Rina was born in Tokyo, Japan, and began dancing at the age of three. When she was 15, she travelled to Paris for two years of classical ballet training with Daini Kudo and Dominique Khalfouni. In 2009, she was awarded a Prix de Lausanne scholarship and joined The Royal Ballet as an apprentice dancer. In 2011, she joined The Australian Ballet, where she was promoted to coryphée in 2016 and to soloist in 2018.

Lilly was born and raised in Auckland, New Zealand. She began dance classes at the age of three, training at the Philippa Campbell School of Ballet and then The Australian Ballet School. She joined The Australian Ballet in 2020.

The winner of the Telstra Ballet Dancer Awards are based on their contributions both on and off the stage. The Rising Star Award is chosen by a panel of judges, while the People’s Choice Award is chosen by a public vote. This year more than 170,000 people voted.

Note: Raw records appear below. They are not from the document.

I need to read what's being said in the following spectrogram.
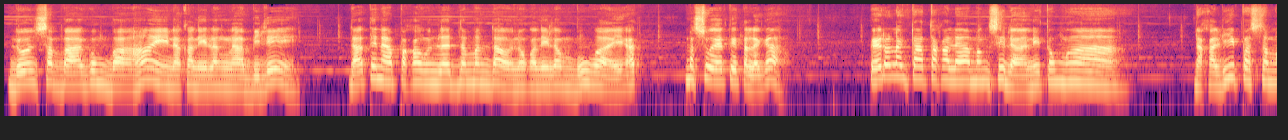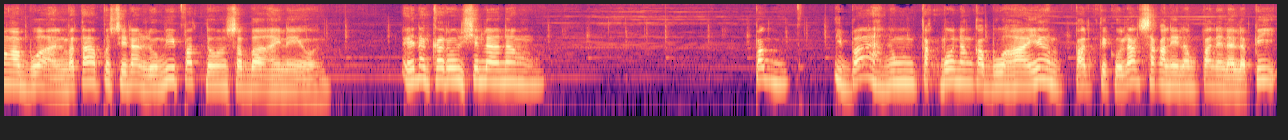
doon sa bagong bahay na kanilang nabili. Dati napakaunlad naman daw ng kanilang buhay at maswerte talaga. Pero nagtataka lamang sila nitong mga nakalipas na mga buwan matapos silang lumipat doon sa bahay na yon. Eh nagkaroon sila ng pag iba nung takbo ng kabuhayan, partikular sa kanilang pananalapi.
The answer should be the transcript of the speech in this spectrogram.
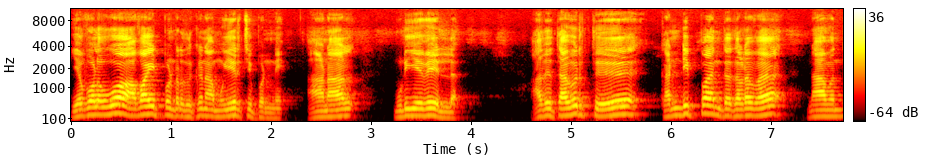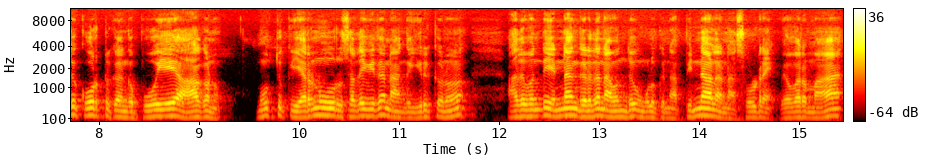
எவ்வளவோ அவாய்ட் பண்ணுறதுக்கு நான் முயற்சி பண்ணேன். ஆனால் முடியவே இல்லை. அது தவிர்த்து கண்டிப்பாக இந்த தடவை நான் வந்து கோர்ட்டுக்கு அங்கே போயே ஆகணும். நூற்றுக்கு இரநூறு சதவீதம் நாங்கள் இருக்கணும். அது வந்து என்னங்கிறத நான் வந்து உங்களுக்கு நான் பின்னால் நான் சொல்கிறேன் விவரமாக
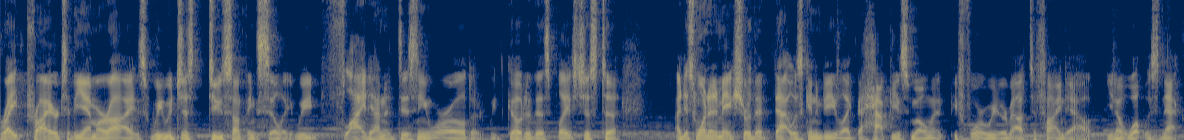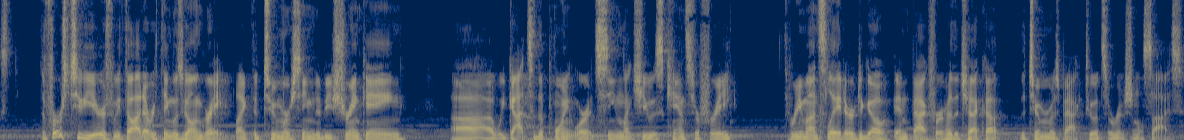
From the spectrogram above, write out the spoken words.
right prior to the MRIs, we would just do something silly. We'd fly down to Disney World or we'd go to this place just to I just wanted to make sure that that was going to be like the happiest moment before we were about to find out, you know, what was next. The first two years, we thought everything was going great. Like the tumor seemed to be shrinking. Uh, we got to the point where it seemed like she was cancer free. Three months later, to go and back for her the checkup, the tumor was back to its original size.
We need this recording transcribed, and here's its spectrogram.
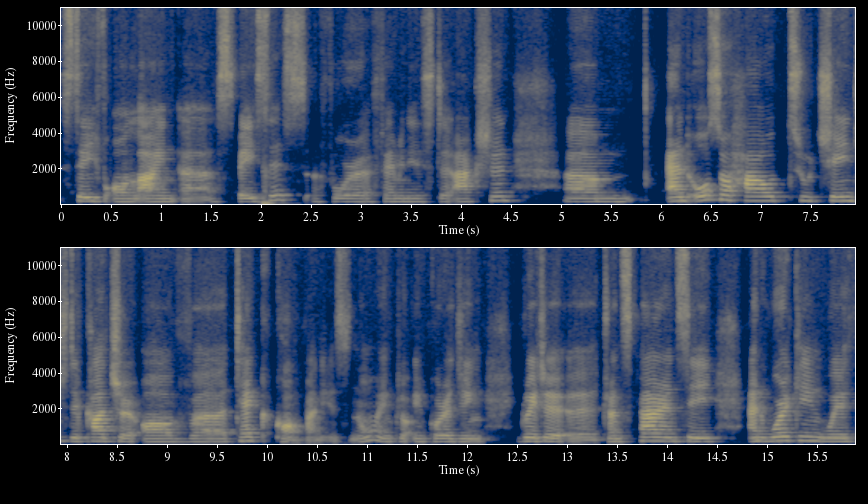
safe online uh, spaces for feminist action. Um, and also how to change the culture of uh, tech companies, no? encouraging greater uh, transparency and working with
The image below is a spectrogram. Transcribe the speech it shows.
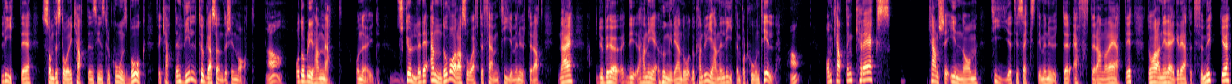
lite som det står i kattens instruktionsbok. För katten vill tugga sönder sin mat. Ja. Och då blir han mätt och nöjd. Skulle det ändå vara så efter 5-10 minuter att nej, du behöver, han är hungrig ändå, då kan du ge han en liten portion till. Ja. Om katten kräks kanske inom 10-60 minuter efter han har ätit, då har han i regel ätit för mycket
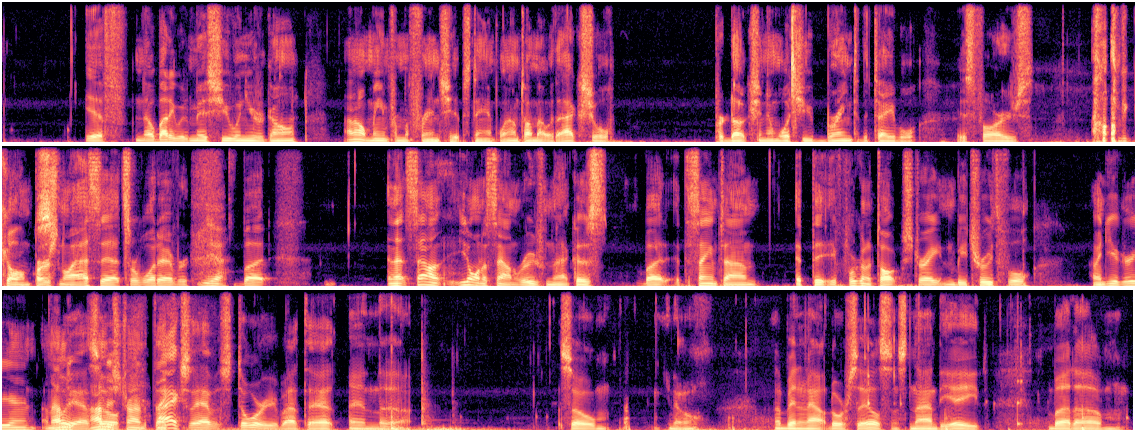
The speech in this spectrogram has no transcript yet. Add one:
If nobody would miss you when you were gone, I don't mean from a friendship standpoint. I'm talking about with actual production and what you bring to the table as far as I don't know if you call them personal assets or whatever. Yeah. But and that sound you don't want to sound rude from that because but at the same time at the if we're going to talk straight and be truthful I mean, do you agree, Aaron? I mean, I'm, oh yeah, I'm so just trying to think. I actually have a story about that, and uh, so you know, I've been in outdoor sales since '98, but um,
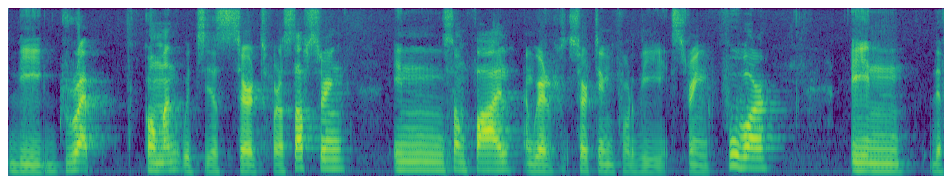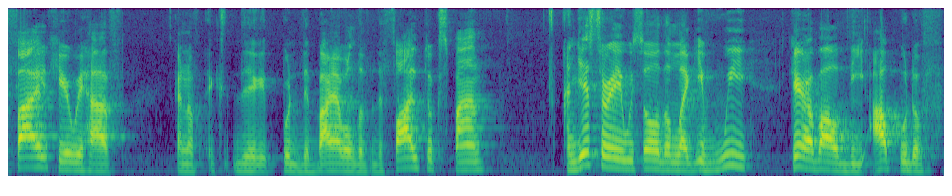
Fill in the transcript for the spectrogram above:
the grep command, which just search for a substring in some file, and we're searching for the string foobar. In the file, here we have kind of the, put the variable of the file to expand. And yesterday we saw that like if we care about the output of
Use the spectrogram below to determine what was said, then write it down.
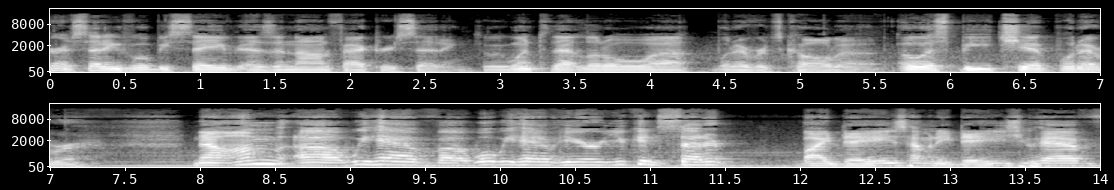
Current settings will be saved as a non-factory setting. So we went to that little, uh, whatever it's called, uh, OSB chip, whatever. Now I'm, uh, we have, uh, what we have here, you can set it by days, how many days you have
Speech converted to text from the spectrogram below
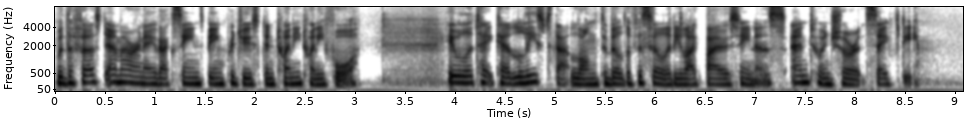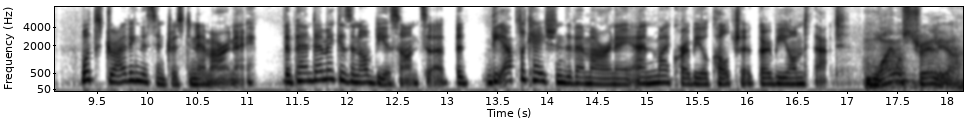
with the first mRNA vaccines being produced in 2024. It will take at least that long to build a facility like BioCina's and to ensure its safety. What's driving this interest in mRNA? The pandemic is an obvious answer, but the applications of mRNA and microbial culture go beyond that. Why Australia?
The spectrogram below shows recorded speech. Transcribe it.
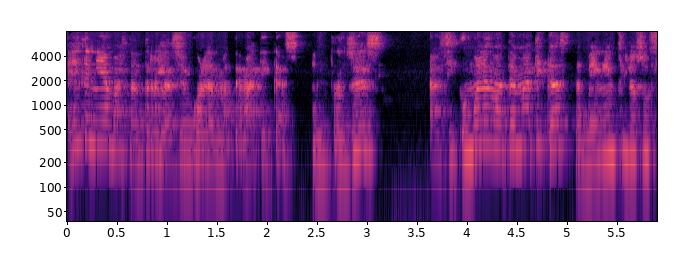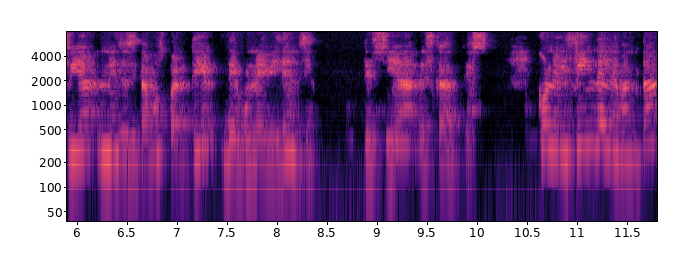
Él tenía bastante relación con las matemáticas, entonces, así como las matemáticas, también en filosofía necesitamos partir de una evidencia decía Descartes, con el fin de levantar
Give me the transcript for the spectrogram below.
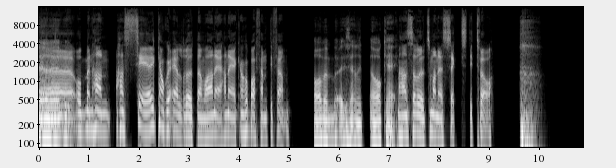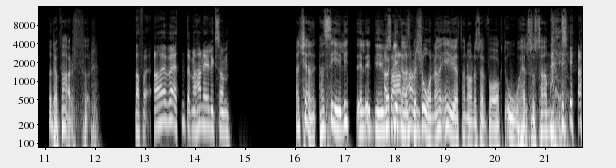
uh, och, men han, han ser kanske äldre ut än vad han är. Han är kanske bara 55. Ja, men sen, ja, okay. Men han ser ut som han är 62. Undrar varför? Varför? Ja, jag vet inte, men han är liksom... Han, känner, han ser ju lite, eller det är alltså lite han, hans han, persona är ju att han har något så här vagt ohälsosamt ja.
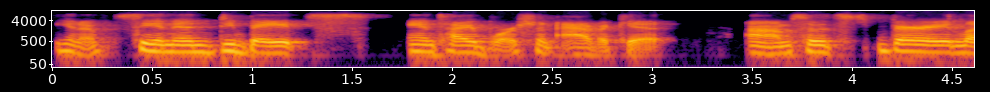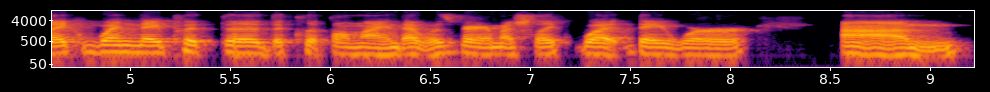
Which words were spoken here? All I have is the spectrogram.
you know CNN debates anti-abortion advocate. Um, so it's very like when they put the the clip online, that was very much like what they were um,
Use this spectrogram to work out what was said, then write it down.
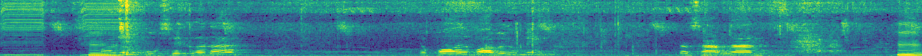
อืมเอาต้องปลูกเสร็จก่อนนะจะพอหรือเปล่าไม่รู้มิ่งตั้งสามงาน อืม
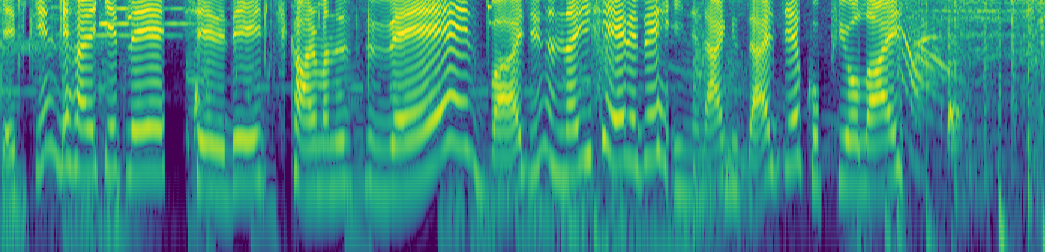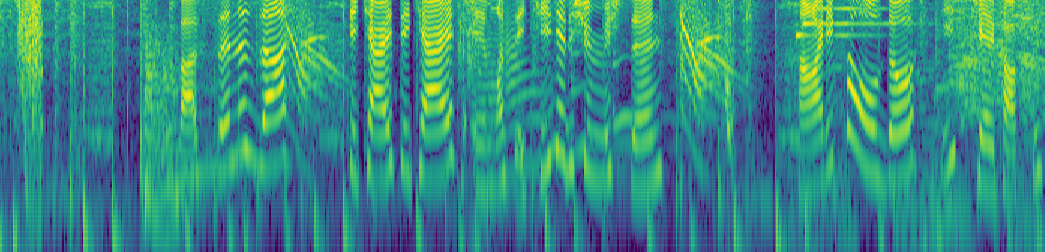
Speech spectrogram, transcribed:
Keskin bir hareketle şeridi çıkarmanız ve vay canına işe yaradı. İğneler güzelce kopuyorlar. Baksanıza. Teker teker Emma zekice düşünmüşsün. Harika oldu. Hiç kere kaktüs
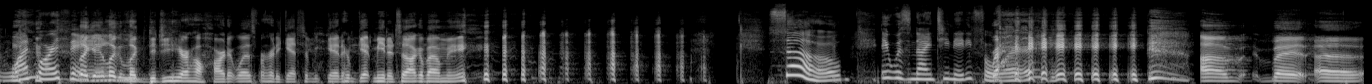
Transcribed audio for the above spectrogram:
One more thing. Look, look, look! Did you hear how hard it was for her to get to get her get me to talk about me? So it was 1984. um, but uh,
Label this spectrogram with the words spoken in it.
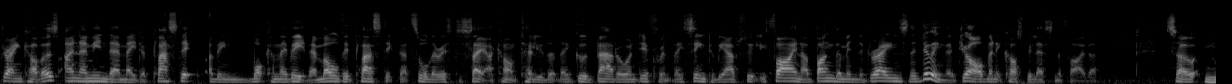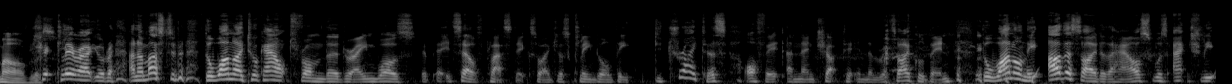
drain covers, and I mean they're made of plastic. I mean, what can they be? They're molded plastic. That's all there is to say. I can't tell you that they're good, bad, or indifferent. They seem to be absolutely fine. I bung them in the drains. They're doing their job, and it cost me less than a fiver. So Marvellous. Cl- clear out your drain. And I must admit, the one I took out from the drain was itself plastic, so I just cleaned all the detritus off it and then chucked it in the recycle bin. the one on the other side of the house was actually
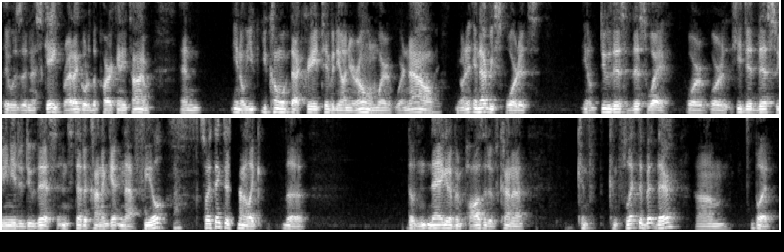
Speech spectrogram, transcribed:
it was an escape, right? I go to the park anytime, and you know, you, you come up with that creativity on your own where, where now, you know, in every sport, it's, you know, do this this way or, or he did this. So you need to do this instead of kind of getting that feel. So I think there's kind of like the, the negative and positive kind of conf- conflict a bit there. Um, but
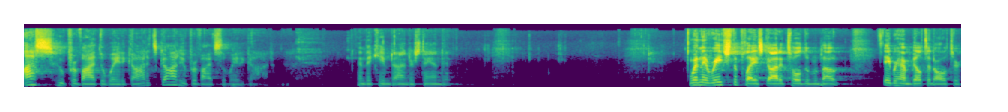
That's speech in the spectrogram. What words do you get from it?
us who provide the way to God, it's God who provides the way to God. And they came to understand it. When they reached the place God had told them about, Abraham built an altar.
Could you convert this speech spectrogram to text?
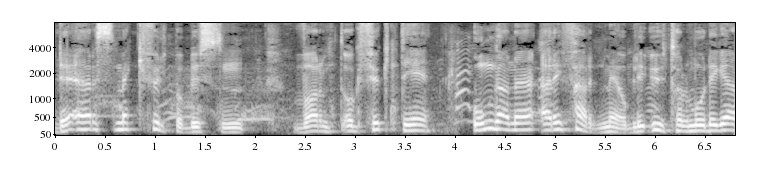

About Rina and Lilly, Hallberg said: “In my short time as Artistic Director of this company I have watched both Rina and Lilly grow as artists, showing that the combination of individuality and hard work truly do pay off. I know this recognition will surely give them the deserved spotlight for them to shine in. I would also like to take this moment to thank Telstra for supporting The Australian Ballet and the talent that they spotlight. It is encouraging for all of us here to know we are aligned in nurturing the talent within The Australian Ballet.”

The other nominees were corps de ballet dancers Adam Elmes and Thomas Gannon, and coryphée Lucien Xu.

Meet the New Dancers

Meet the New Dancers

Meet the New Dancers is back!

We are thrilled to invite our Friends to Meet the New Dancers after two years.

Please join us and be introduced to the 20 very special dancers who have been invited to dance with the Company in 2020, 2021 and 2022.

A member of The Australian Ballet staff will host an informative Q&A with a dancer representing each year, including Belle Urwin, a former FAB Australian Ballet School Scholarship recipient, and Hugo Dumapit, whose mother is a long-term Friends member.

With Sydney Harbour as our backdrop, enjoy champagne and canapes in the iconic Sydney Opera House Northern Foyer, and celebrate our future dancers of The Australian Ballet.

Tickets for Meet the New Dancers are available 11am Thursday 24 March.
Due to catering requirements, please RSVP no later Monday 18 April.  Don’t miss out!


Proof of full COVID-19 vaccination or valid medical exemption will be required for anyone over the age of sixteen to attend this event. 

Callum Linnane promotion

Callum Linnane promotion

During the curtain call of the opening night of Anna Karenina in Melbourne, David Hallberg announced the promotion of Callum Linnane from Senior to Principal Artist. 

About Callum’s promotion David said ‘When hard work, focus and passion come together, it can be an undeniable combination. This is what Callum embodies as a dancer and I am thrilled that he has been named Principal Artist of The Australian Ballet. I cannot wait for audiences to see Callum soar to new heights as he embarks on the ascent of a true artist.’

Linnane was accepted into The Australian Ballet School in 2008 and graduated dux with honours. He joined The Australian Ballet in 2015; he was promoted to coryphée in 2017 to soloist in 2018 and to senior artist in 2021.

Congratulations Callum!